Title: A SINGLE FEATHER
Genre: YA fantasy
Word Count: 54,000
Mamo dreads becoming chief of the island on his eighteenth birthday. It’s bad enough his people can’t speak to him, touch him, or look him in the eye, but now he will have to marry someone he’s never met and wear that pretentious feather cape. His father certainly doesn’t sympathize. He revels in the cold and loveless life of a chief. Mamo’s only solace is his secret ability to transform into a rare and exotic bird, giving him a sense of the freedom he longs to have.
At a chance meeting with sixteen-year-old Kila, all he yearns for crashes into him like a welcome ocean wave. Her loose tongue, forward personality, and brazen stares give him such a thrill, it rivals the sensation of flight itself. Even her simple touch provides a comfort Mamo hadn’t realized he needed. Best of all, she doesn’t know he is the son of the chief, her ignorance a gift from the gods themselves.
As their relationship grows, Mamo must decide between his inherited responsibility and the girl he is falling in love with. When rumors of warring islands reach their shores, the people anxiously await the guidance of their new young ruler. The choice should be simple, especially when Kila’s father arranges her marriage to another. But Mamo soon learns with a girl like Kila, nothing is simple.

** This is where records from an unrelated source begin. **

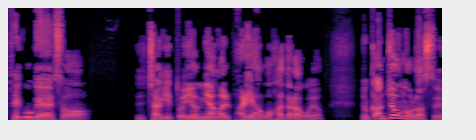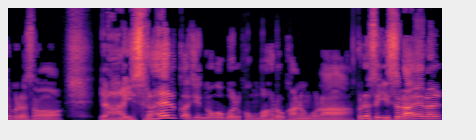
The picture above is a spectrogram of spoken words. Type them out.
태국에서 자기 또 역량을 발휘하고 하더라고요. 좀 깜짝 놀랐어요. 그래서 야 이스라엘까지 농업을 공부하러 가는구나. 그래서 이스라엘을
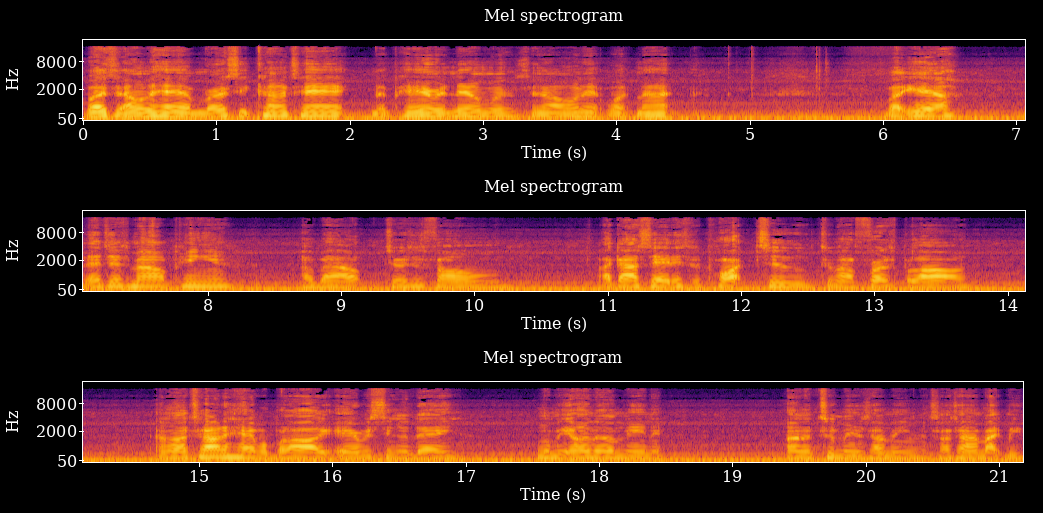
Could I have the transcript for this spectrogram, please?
But it only have mercy contact, the parent numbers and all that whatnot. But yeah, that's just my opinion about church's phone. Like I said, this is part two to my first blog. And I'm gonna try to have a blog every single day. I'm gonna be under a minute. Under two minutes, I mean. Sometimes it might be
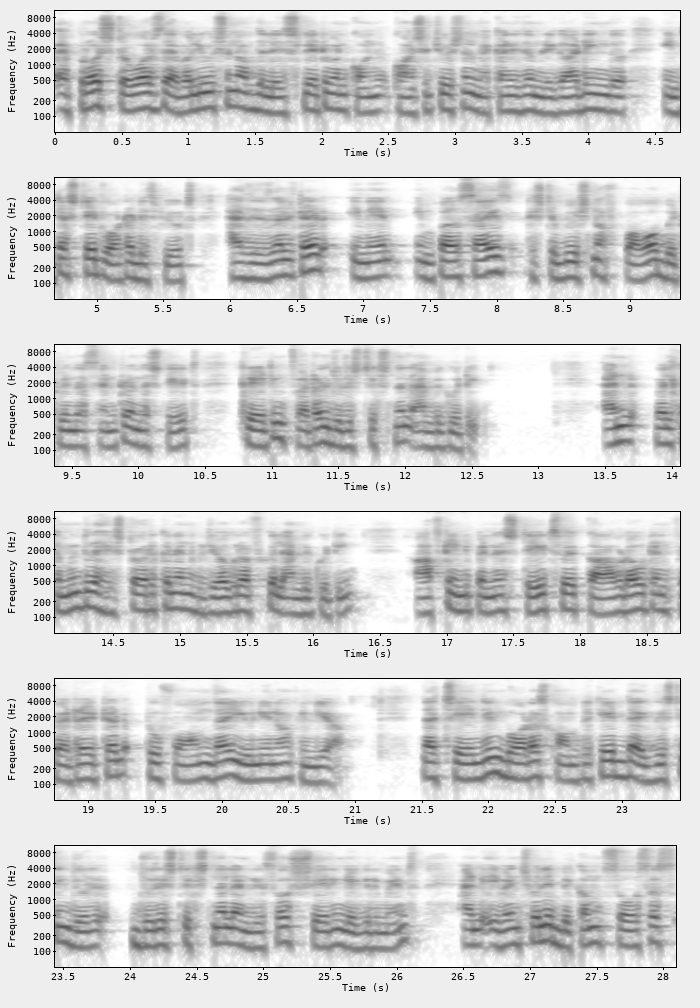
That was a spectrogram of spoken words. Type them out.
approach towards the evolution of the legislative and con- constitutional mechanism regarding uh, interstate water disputes has resulted in an imprecise distribution of power between the center and the states, creating federal jurisdictional ambiguity. And while coming to the historical and geographical ambiguity, after independence, states were carved out and federated to form the Union of India. The changing borders complicate the existing jur- jurisdictional and resource sharing agreements and eventually become sources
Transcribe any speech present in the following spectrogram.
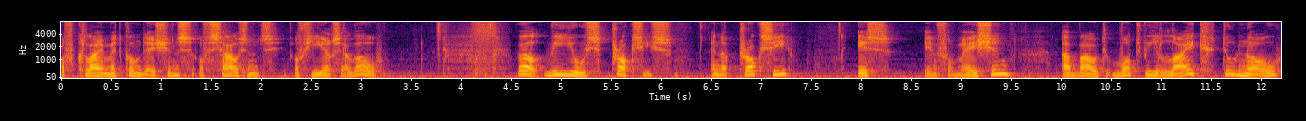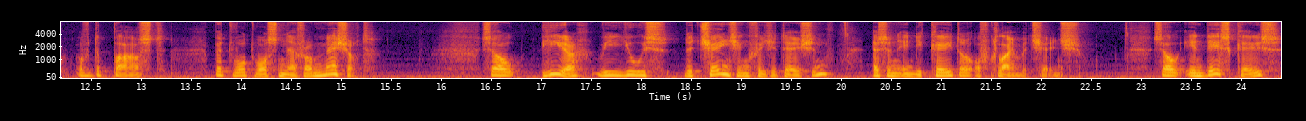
of climate conditions of thousands of years ago? Well, we use proxies. And a proxy is information about what we like to know of the past but what was never measured. So here we use the changing vegetation as an indicator of climate change. So in this case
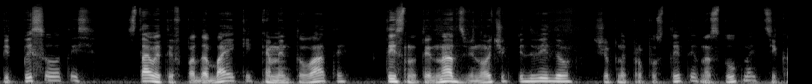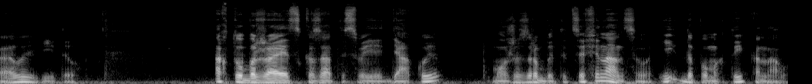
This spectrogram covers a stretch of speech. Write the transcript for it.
підписуватись, ставити вподобайки, коментувати, тиснути на дзвіночок під відео, щоб не пропустити наступне цікаве відео. А хто бажає сказати своє дякую, може зробити це фінансово і допомогти каналу.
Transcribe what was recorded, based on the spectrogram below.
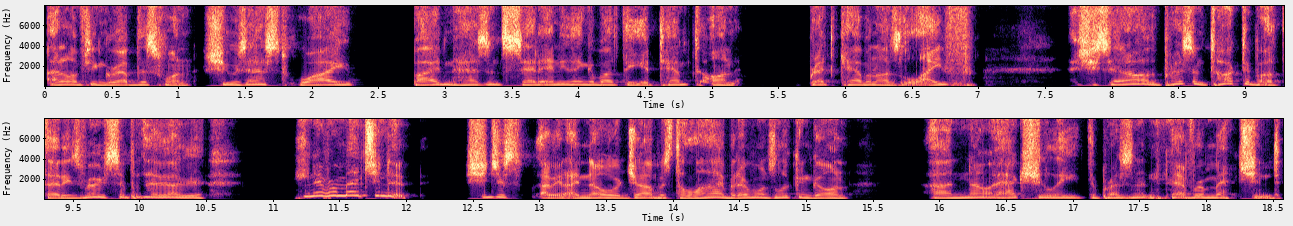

Kila stepped into the breaking surf, letting the saltwater of the Pacific dampen the hem of her kapa skirt. A wind from the south pinned the bark cloth to her legs and sent her long black hair into a frenzy about her face. She closed her eyes and raised her arms, willing the wind to carry her away from the island.
“Kila, where are you?” her father, Wana’ao, shouted from the taro fields in the distance.
She smiled and ran to the grassy bank beyond the sand, pausing at the open-air hut where the family’s wa’a sat on stilts off the ground. As always, the wooden engravings along the side of the canoe transported her imagination to another time. The carvings weaved together the story of the ancient chief Akua. She traced the weathered shapes of his many forms: a shark, a sea turtle and a goose stirred beneath her fingertips. Kila longed for such a transformation. Akua’s tale spoke of adventure and freedom. She withdrew her hand and brushed it against her hip, wiping away the temptation with a sigh.
“Kila, hele mai!” Her father’s shout was closer now.
She jumped into the canoe, cringing as it groaned against the stilts. Lying as flat as a banana leaf, Kila tried to silence her breathing so as to not give herself away. When the only sound she heard was the lapping of waves on the sand, she grinned in triumph.
“Aue,” her father said leaning over her. “Nice try, but you are not five anymore.”